Task requirements
Check each line of the material below for "this" and copy those where it appears.

Information supplied
_ _ _ _

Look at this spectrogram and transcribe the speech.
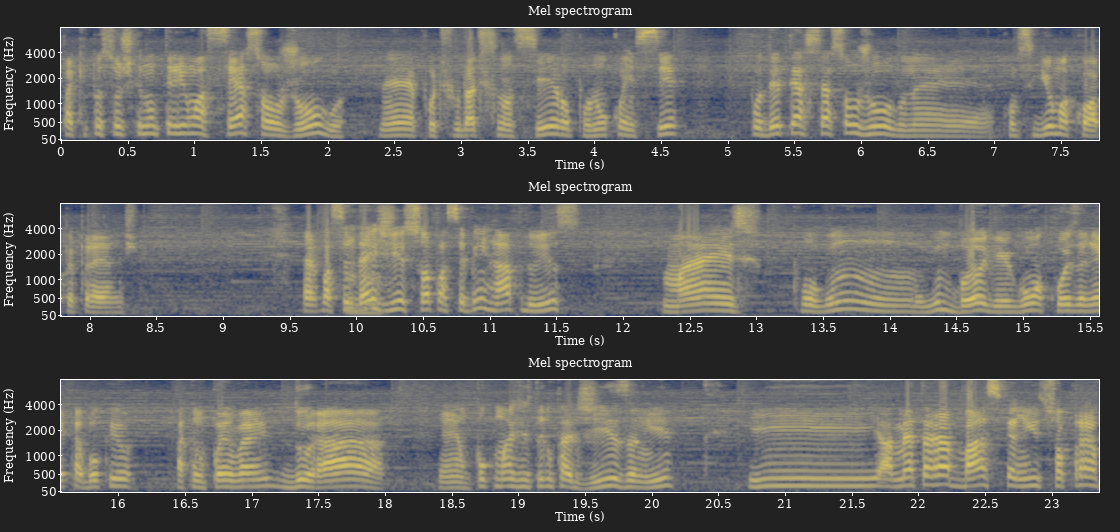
para que pessoas que não teriam acesso ao jogo, né, por dificuldade financeira ou por não conhecer, poder ter acesso ao jogo, né, conseguir uma cópia para elas. Era para ser Uhum. 10 dias só, para ser bem rápido isso, mas por algum, algum bug, alguma coisa ali, acabou que a campanha vai durar é, um pouco mais de 30 dias ali. E a meta era básica ali, só para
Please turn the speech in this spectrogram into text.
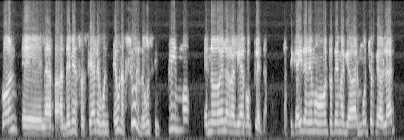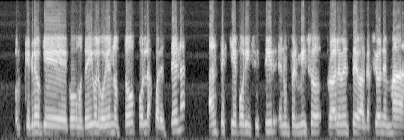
con eh, la pandemia social es un, es un absurdo, un simplismo, no es la realidad completa. Así que ahí tenemos otro tema que va a dar mucho que hablar, porque creo que, como te digo, el gobierno optó por las cuarentenas antes que por insistir en un permiso probablemente de vacaciones más,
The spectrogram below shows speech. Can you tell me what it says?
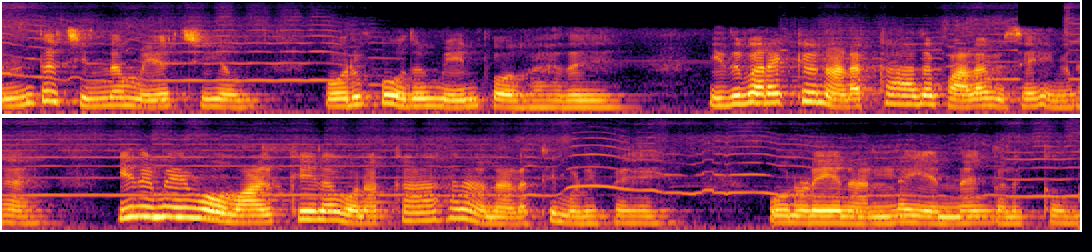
எந்த சின்ன முயற்சியும் ஒருபோதும் வீண் போகாது. இதுவரைக்கும் நடக்காத பல விஷயங்களை இனிமே உன் வாழ்க்கையில் உனக்காக நான் நடத்தி முடிப்பேன். உன்னுடைய நல்ல எண்ணங்களுக்கும்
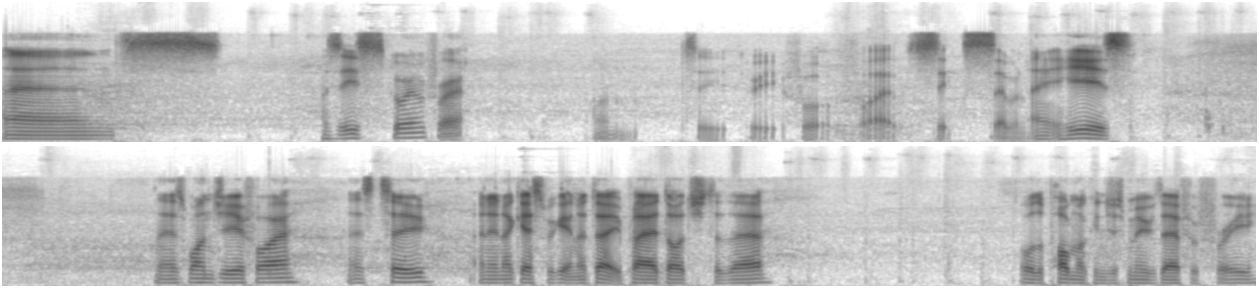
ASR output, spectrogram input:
And is he scoring for it? One, two, three, four, five, six, seven, eight. He is. There's one GFI. There's two. And then I guess we're getting a dirty player dodge to there. Or the Pommer can just move there for free.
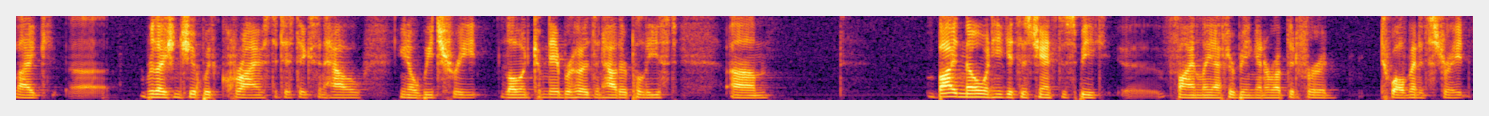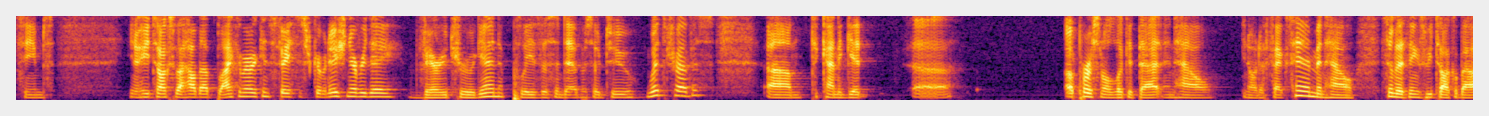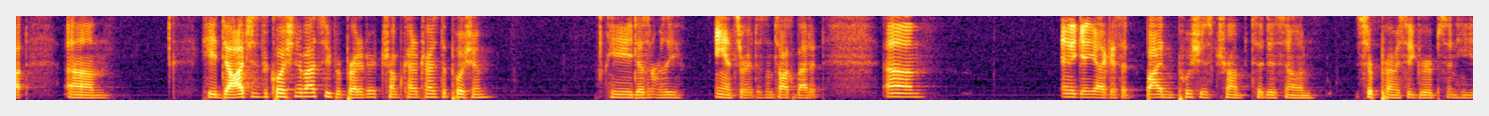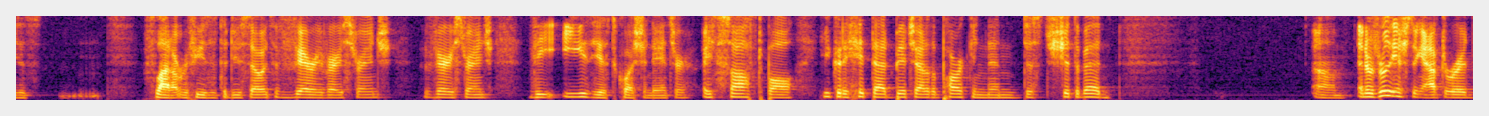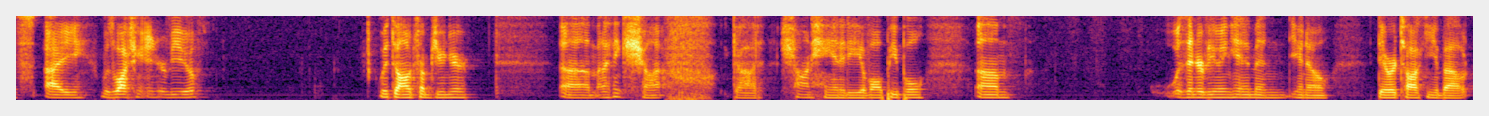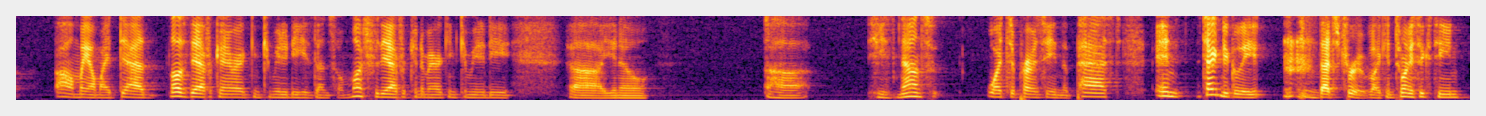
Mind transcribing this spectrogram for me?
like, uh, relationship with crime statistics and how you know we treat low-income neighborhoods and how they're policed. Um, Biden, though, when he gets his chance to speak, uh, finally after being interrupted for 12 minutes straight, it seems you know, he talks about how that black Americans face discrimination every day. Very true again. Please listen to episode two with Travis um, to kind of get uh, a personal look at that and how, you know, it affects him and how some of the things we talk about. Um, he dodges the question about Super Predator. Trump kind of tries to push him. He doesn't really answer it, doesn't talk about it. Um, and again, like I said, Biden pushes Trump to disown supremacy groups, and he just flat out refuses to do so. It's very, very strange. Very strange. The easiest question to answer a softball. He could have hit that bitch out of the park and then just shit the bed. Um, and it was really interesting afterwards. I was watching an interview with Donald Trump Jr. Um, and I think Sean, God, Sean Hannity of all people, um, was interviewing him, and you know, they were talking about, oh man, my dad loves the African American community. He's done so much for the African American community. Uh, you know, uh, he's denounced white supremacy in the past, and technically, that's true. Like in 2016,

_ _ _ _

Task result
Look at this spectrogram and transcribe the speech.
Please turn the speech in this spectrogram into text.
Mind transcribing this spectrogram for me?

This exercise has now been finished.